He said that five deaths from suspected overdoses at music festivals in the last five months were too many – four of which were directly related to drug purity.
According to pro-pill advocate Dr. Alex Wodak can be effective in testing pills because it eradicates impurities and reduces the risk of overdose.
Bingham said that five deaths from suspicious overdoses at music festivals in the last five months were too many – four of which were directly related to drug purity.
Talk to The Today Show In January, Dr. Wodak, Australians said they should have a conversation about how drugs should be regulated – including testing pills.
Dr. Wodak said that drug use is often reduced when the environment around it is less punitive or considered a punishment and limiting.

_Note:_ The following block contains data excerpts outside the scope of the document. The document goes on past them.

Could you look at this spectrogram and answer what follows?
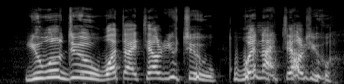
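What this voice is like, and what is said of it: Bad put-on foreign accent. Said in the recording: “forgive me or cancel me, fine for this accent ... the accent's so bad”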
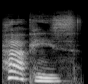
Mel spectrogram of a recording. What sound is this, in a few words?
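"herpes", British English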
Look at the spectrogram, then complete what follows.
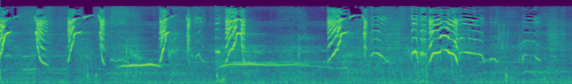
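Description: Rubber squeaky toy squeaking over and over as a pit bull bites and chews on it: short, high squeals with a sliding pitch, some in quick runs.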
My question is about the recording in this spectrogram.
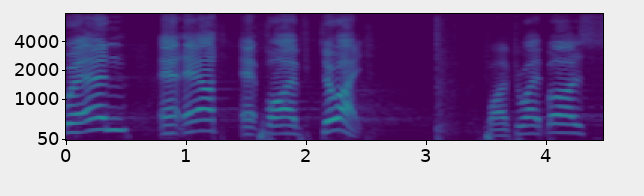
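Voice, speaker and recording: A man's voice: sits high, expressive, a little slow, clean tone, in a large hall. A young man working as a livestock auctioneer, rattling out bids in a repetitive, rhythmic chant of numbers. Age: young adult. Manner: repetitive, rhythmic number patter, forceful calls to bidders. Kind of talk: livestock auctioneer's rapid chanting bid-calling.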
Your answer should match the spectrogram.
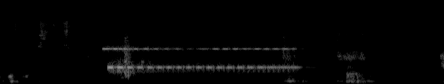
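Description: A telephone ringing: one electronic ring of about two seconds, a warbling two-tone trill that starts about a second in.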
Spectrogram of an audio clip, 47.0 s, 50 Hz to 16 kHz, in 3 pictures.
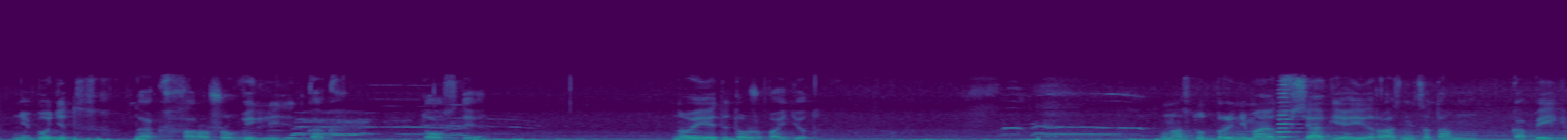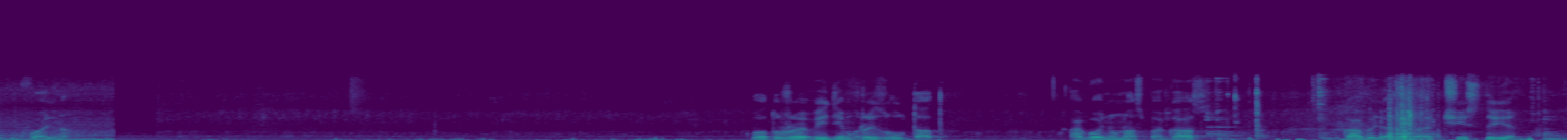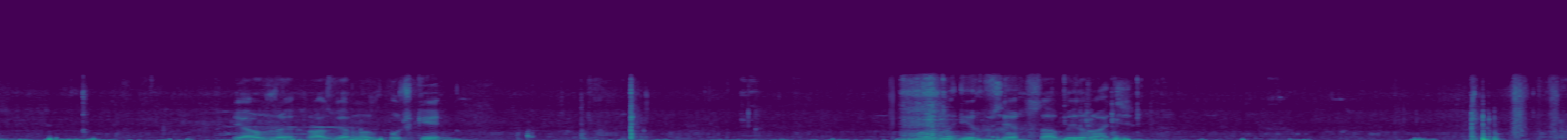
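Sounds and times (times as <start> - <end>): wind on microphone: 0.0 - 2.1, 3.6 - 6.2, 8.2 - 12.4, 19.0 - 22.8, 28.4 - 29.4, 30.8 - 36.2, 37.2 - 46.0
man speaking: 1.4 - 3.3, 6.7 - 8.2, 11.6 - 16.4, 26.4 - 27.8, 29.1 - 31.0, 33.7 - 35.8, 40.5 - 42.6
copper wire scraping and rustling: 27.6 - 30.3, 40.2 - 41.4.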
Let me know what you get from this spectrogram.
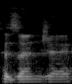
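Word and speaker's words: Resende: four hundred thousand people it's called regende brazil or pronounce hezenje my wife would be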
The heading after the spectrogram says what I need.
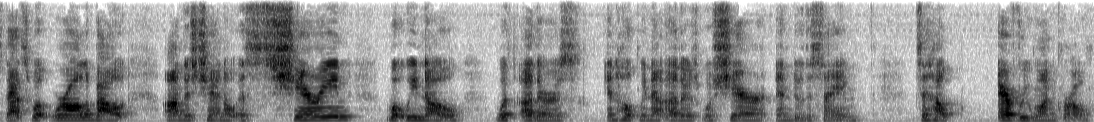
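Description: A woman's voice: low-pitched, muffled recording. A woman with a lisp from braces on her teeth, speaking as a consultant and channel host giving a casual recommendation. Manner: careful effort to articulate clearly.

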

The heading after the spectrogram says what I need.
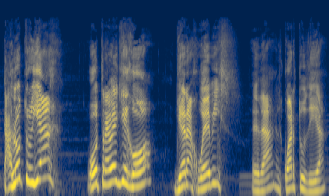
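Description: High bright Mexican storyteller. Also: male voice, very animated, measured pace, no room sound, faint music behind. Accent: Mexican Spanish. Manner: chatty, slangy, adds sound effects. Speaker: radio host. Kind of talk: comic folksy storytelling.

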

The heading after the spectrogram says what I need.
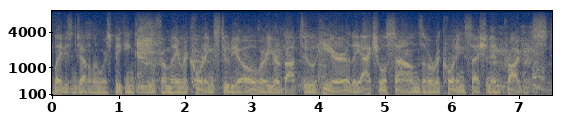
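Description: A man hosting a radio comedy show, joking and mock-announcing in a dry, mock-formal way, heard on an old lo-fi radio recording. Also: low-pitched. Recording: dull old radio recording with crowd noise.

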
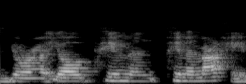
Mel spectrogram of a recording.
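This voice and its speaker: A woman with a Chinese accent. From China. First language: Mandarin Chinese. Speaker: professor. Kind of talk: lecture. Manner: halting, many fillers and repeats.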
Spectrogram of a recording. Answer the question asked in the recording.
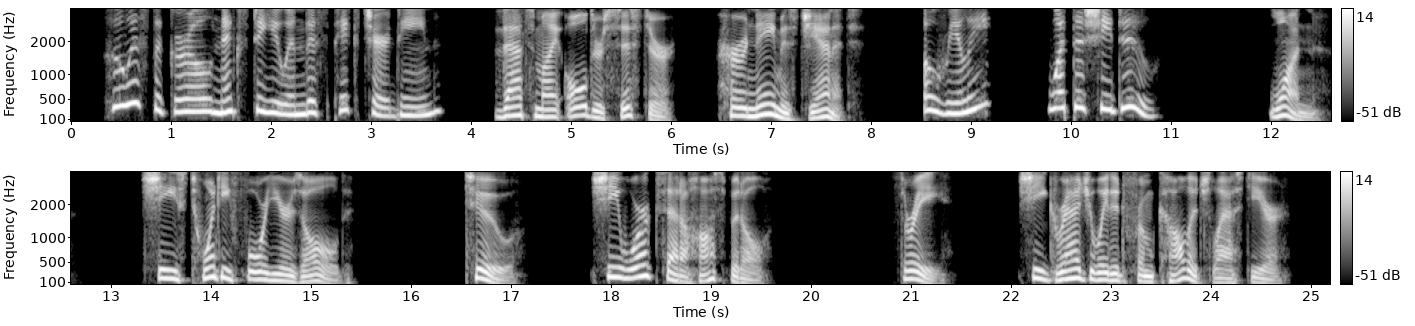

But Mr Bingham said this week that the initiative means nothing to discourage people from using illegal drugs.
He said that young people underestimate the dangers of illegal drug use, so the message he wants to convey is that there is no such thing as safe medicine.
& # 39; I get angry because these people are smart people, but they run the risk – it's like Russian roulette – of death or serious injury, & # 39; he said.
According to pro-pill test person Dr. Alex Wodak (photo), testing of pills can be effective because it eradicates impurities and reduces the risk of overdose
Mr. Bingham said it should not be a question of setting up stalls at festivals, but rather of enforcing the message that taking drugs is the same as playing & # 39; Russian roulette & # 39;